-- Material for this exercise --
□ □ □ □
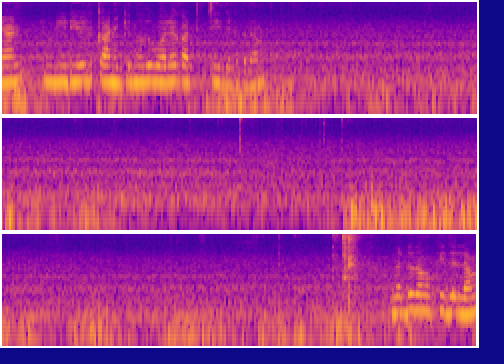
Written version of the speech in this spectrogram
ഞാൻ വീഡിയോയിൽ കാണിക്കുന്നത് പോലെ കട്ട് ചെയ്തെടുക്കണം. എന്നിട്ട് നമുക്കിതെല്ലാം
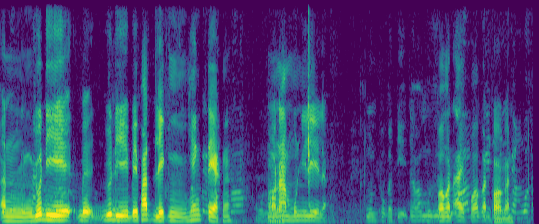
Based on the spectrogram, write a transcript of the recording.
อันอยุดีเบอยุดีใบพัดเหล็กแห้งแตกนะหมอน้ำมุนนี่เลยแหละ มุนปกติแต่ว่ามือพอกันไอ้พอกัน พอกันฟังว่า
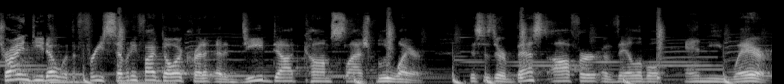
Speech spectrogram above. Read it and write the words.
Try Indeed out with a free $75 credit at Indeed.com slash BlueWire. This is their best offer available anywhere.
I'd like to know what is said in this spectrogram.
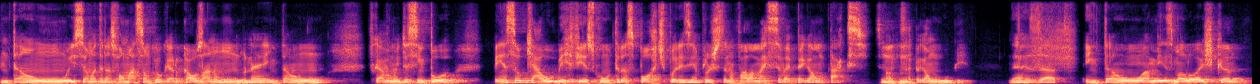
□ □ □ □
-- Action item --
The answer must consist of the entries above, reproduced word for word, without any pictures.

-- Answer for the task --
Written version of the speech in this spectrogram
ഞാൻ വീഡിയോയിൽ കാണിക്കുന്നത് പോലെ കട്ട് ചെയ്തെടുക്കണം. എന്നിട്ട് നമുക്കിതെല്ലാം
Based on the spectrogram, write a transcript of the recording.
อันอยุดีเบอยุดีใบพัดเหล็กแห้งแตกนะหมอน้ำมุนนี่เลยแหละ มุนปกติแต่ว่ามือพอกันไอ้พอกัน พอกันฟังว่า
Speech spectrogram above. Read it and write the words.
Try Indeed out with a free $75 credit at Indeed.com slash BlueWire. This is their best offer available anywhere.
I'd like to know what is said in this spectrogram.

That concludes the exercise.